● **Task to carry out**
Your copy should match the records below word for word and contain no pictures.

● **Given data**

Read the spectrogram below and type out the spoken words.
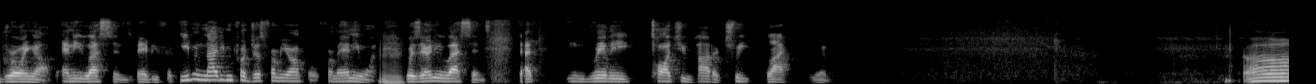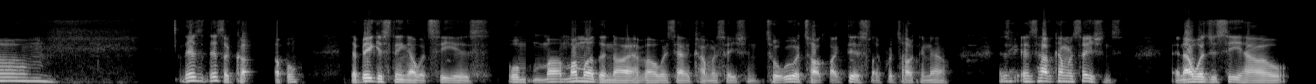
growing up? Any lessons, maybe for even not even for just from your uncle, from anyone? Mm-hmm. Was there any lessons that really taught you how to treat black women? Um, there's there's a couple. The biggest thing I would see is well, my, my mother and I have always had a conversation. To we would talk like this, like we're talking now. Let's, let's have conversations, and I would just see how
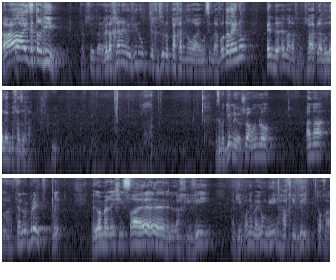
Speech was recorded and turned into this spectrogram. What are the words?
אה, איזה תרגיל. ולכן הם הבינו, נכנסו לפחד נורא, הם רוצים לעבוד עלינו, אין, אין מה לעשות, אפשר רק לעבוד עליהם בחזרה. אז הם מגיעים ליהושע, אומרים לו, אנא, ת- תן לו ברית. ברית. ויאמר איש ישראל אל החיבי, הגבעונים היו מהחיבי, מתוך, ה,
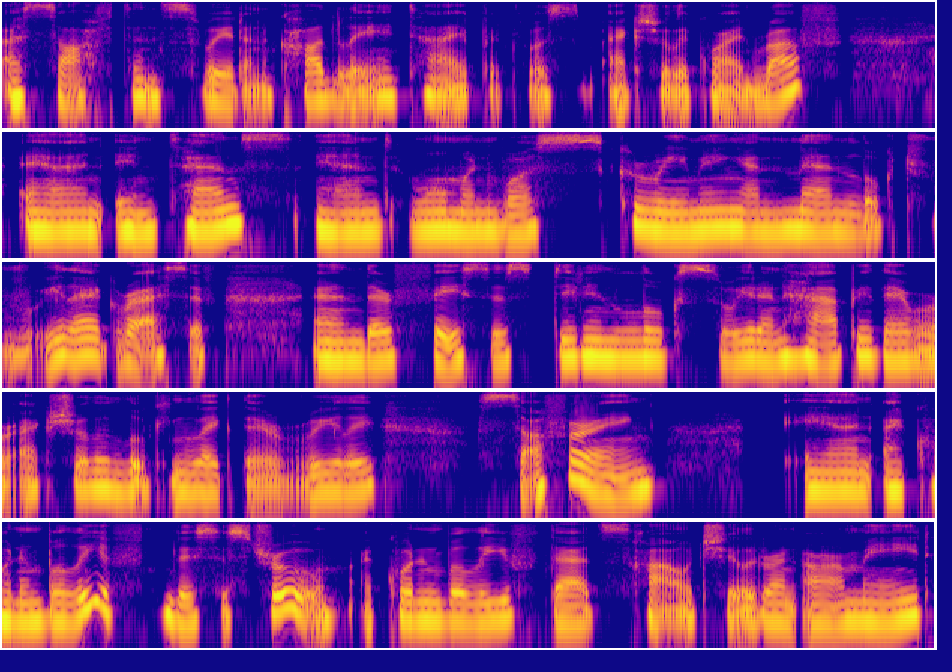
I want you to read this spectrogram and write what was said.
a soft and sweet and cuddly type. It was actually quite rough and intense and woman was screaming and men looked really aggressive and their faces didn't look sweet and happy they were actually looking like they're really suffering and i couldn't believe this is true i couldn't believe that's how children are made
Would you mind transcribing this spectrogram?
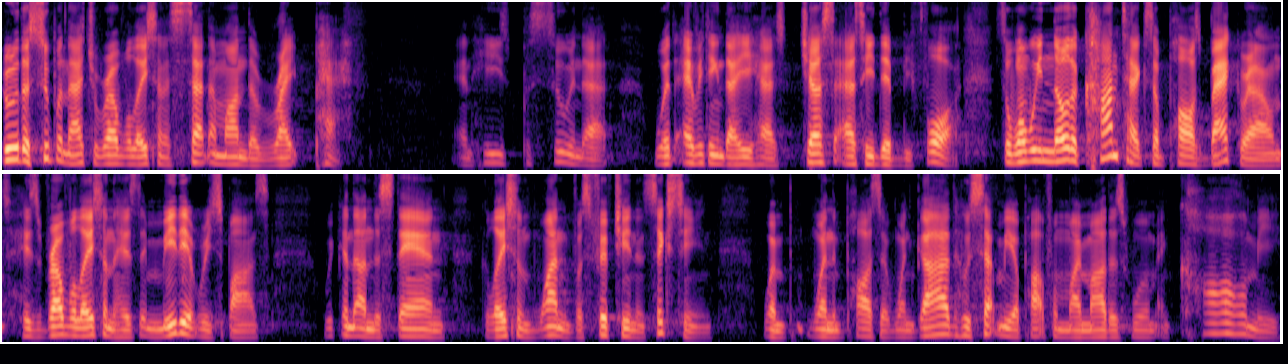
through the supernatural revelation, has set him on the right path. And he's pursuing that with everything that he has, just as he did before. So when we know the context of Paul's background, his revelation, his immediate response, we can understand Galatians 1, verse 15 and 16, when, when Paul said, When God, who set me apart from my mother's womb and called me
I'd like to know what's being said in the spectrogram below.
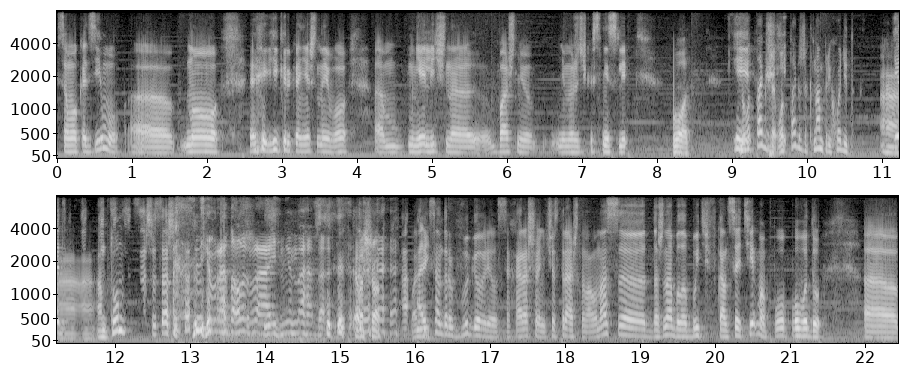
самого Кадзиму, э, но игры, конечно, его э, мне лично башню немножечко снесли. Вот. И... Ну вот так же, вот так же к нам приходит нет, Антон? Саша, Саша, Саша. Не продолжай, не надо. Хорошо. А, Александр выговорился, хорошо, ничего страшного. У нас э, должна была быть в конце тема по поводу э,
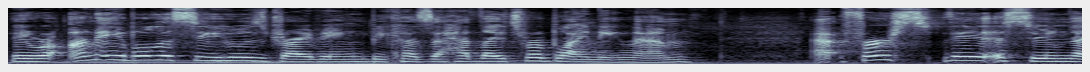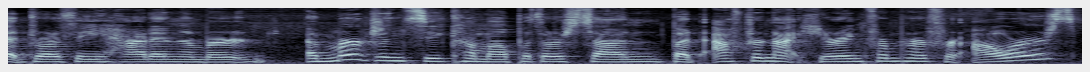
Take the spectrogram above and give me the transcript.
They were unable to see who was driving because the headlights were blinding them. At first, they assumed that Dorothy had an emer- emergency come up with her son, but after not hearing from her for hours,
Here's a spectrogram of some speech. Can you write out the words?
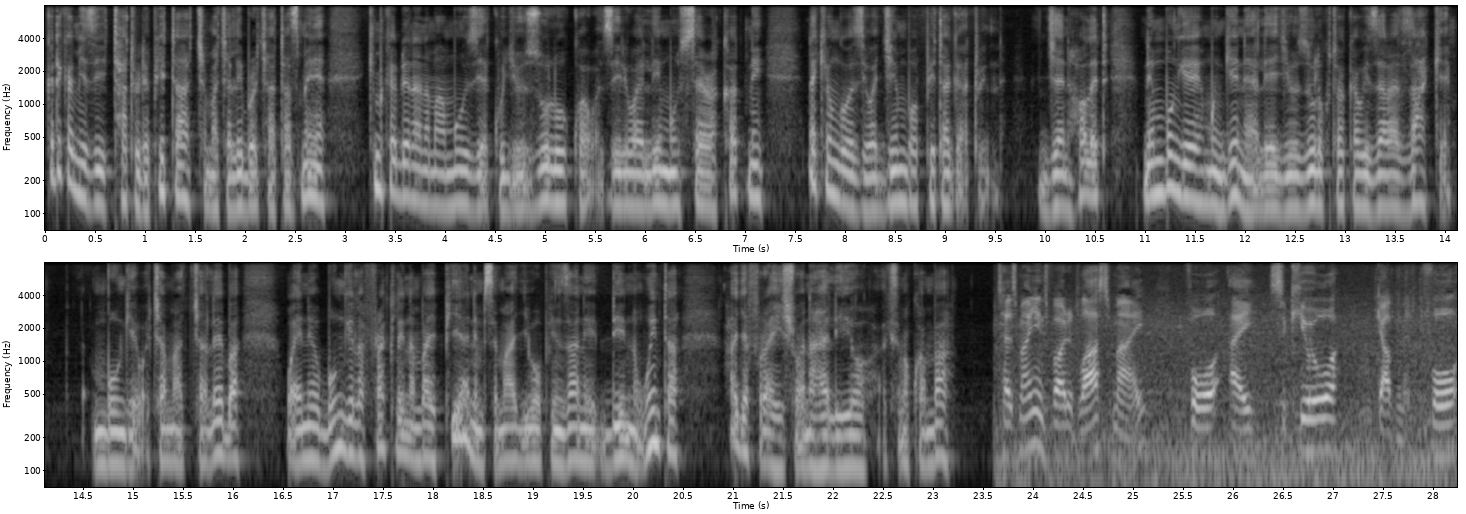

● **Result of this exercise**
Read the spectrogram below and type out the spoken words.
growing up? Any lessons, maybe for even not even for just from your uncle, from anyone? Mm-hmm. Was there any lessons that really taught you how to treat black women? Um, there's there's a couple. The biggest thing I would see is well, my, my mother and I have always had a conversation. To we would talk like this, like we're talking now. Let's, let's have conversations, and I would just see how
Speech was recorded and turned into this spectrogram. What are the words?
אה, איזה תרגיל. ולכן הם הבינו, נכנסו לפחד נורא, הם רוצים לעבוד עלינו, אין, אין מה לעשות, אפשר רק לעבוד עליהם בחזרה. אז הם מגיעים ליהושע, אומרים לו, אנא, ת- תן לו ברית. ברית. ויאמר איש ישראל אל החיבי, הגבעונים היו מהחיבי, מתוך, ה,
I want you to read this spectrogram and write what was said.
a soft and sweet and cuddly type. It was actually quite rough and intense and woman was screaming and men looked really aggressive and their faces didn't look sweet and happy they were actually looking like they're really suffering and i couldn't believe this is true i couldn't believe that's how children are made
Would you mind transcribing this spectrogram?
through the supernatural revelation, has set him on the right path. And he's pursuing that with everything that he has, just as he did before. So when we know the context of Paul's background, his revelation, his immediate response, we can understand Galatians 1, verse 15 and 16, when, when Paul said, When God, who set me apart from my mother's womb and called me
I'd like to know what's being said in the spectrogram below.
самого Кадзиму, э, но игры, конечно, его э, мне лично башню немножечко снесли. Вот. И... Ну вот так же, вот так же к нам приходит нет, Антон? Саша, Саша, Саша. Не продолжай, не надо. Хорошо. А, Александр выговорился, хорошо, ничего страшного. У нас э, должна была быть в конце тема по поводу э,
Take the spectrogram above and give me the transcript.
They were unable to see who was driving because the headlights were blinding them. At first, they assumed that Dorothy had an emer- emergency come up with her son, but after not hearing from her for hours,
Here's a spectrogram of some speech. Can you write out the words?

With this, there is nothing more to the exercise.